Skip to content
14.5 °Cforecast >
Partly Cloudy

PET CORNER: Paws to Read program brings dog-eared listeners to help kids read

I'm a big fan of programs that bring youngsters and pets together. The upsides are huge and the impact can last a lifetime. One such program is Paws to Read, offered at various branches of the Halifax Public Libraries system.
0
reading to colby
Sofia reads to Colby, a 10-year-old Australian Labradoodle, at the Central Library in Halifax. (Contributed)

I'm a big fan of programs that bring youngsters and pets together.

The upsides are huge and the impact can last a lifetime.

One such program is Paws to Read, offered at various branches of the Halifax Public Libraries system.

The program, for students in Grades 1 to 5, has proven so popular that three new teams were recently added to three libraries.

The program is brilliant in its simplicity and execution but provides benefits for the youngsters that can truly be life changing.

Paws to Read pairs up kiddos who are perhaps reluctant readers or those who need to brush up a bit on the skill. Naturally, the youngsters are probably a bit shy to read in front of their peers or even their parents so are matched up with a pooch who is trained for just such a task.

Nancy Vanstone of Halifax visits Central Library with her beloved Colby, a 10-year-old Australian Labradoodle.
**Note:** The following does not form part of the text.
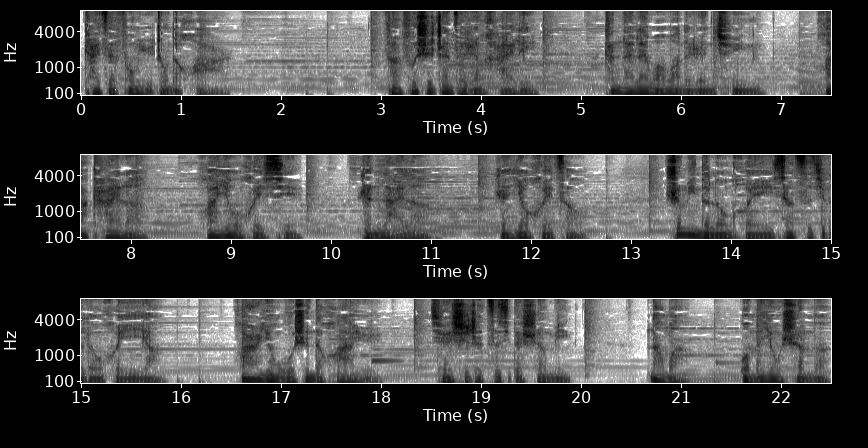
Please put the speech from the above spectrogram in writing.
开在风雨中的花儿，仿佛是站在人海里。看来来往往的人群，花开了，花又会谢；人来了，人又会走。生命的轮回像自己的轮回一样，花儿用无声的花语诠释着自己的生命。那么，我们用什么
The pair have been at it for six years and she loves to see the kids blossom when they read to Colby, who will not pass judgment on their mispronunciations or stumbles over words.

“I really enjoy working with the children — seeing the change. It's a five-week program and at the beginning they're a little nervous ... but by the time we're in the second or third week, they're so much more comfortable.”

Paws to Read is a partnership between the library system and Therapeutic Dogs of Canada, which assesses the dogs and their people for suitability for the program. Dogs need to have about a year's experience with therapy work before being certified to help children.

Vanstone and Colby have also worked in nursing homes and schools.

She said the library sessions are great because they help so many kids in need, including new immigrants or youngsters in French immersion who want to work on their reading skills in English.

Library staff co-ordinate registration and assess the children's level of reading and interests to help pick out appropriate books to read.

At the end of the five weeks, the youngsters receive a graduation certificate and a photo of their reading partner.

The program is currently offered in seven branches, with three new pups having recently been added to the roster, including Rosebud at Alderney Gate, Hudson at Central and Sophie at Woodlawn.

Other branches offering the program include Bedford, Keshen Goodman, J.D. Shatford Memorial and Sackville.

Vanstone said she's not a teacher by trade — she's a retired government employee — but has always been interested in programs that bring children and dogs together.

“I love reading and literacy programs and thought this was a great combination.”

She said the library program is very successful and they could use more qualified dogs to meet the demand. They would also expand their service at schools if they had more teams.

She said Colby is as enthusiastic about the program as she is.

“He loves when he sees his little red vest come out.”

If you'd like to learn more about Therapeutic Paws, visit here or more on the program go here.

 

Pat Lee is a volunteer with various animal welfare groups and a freelance columnist. Follow her on Facebook at Pat Lee's Pet Corner.



Comments


More Local Arts and Life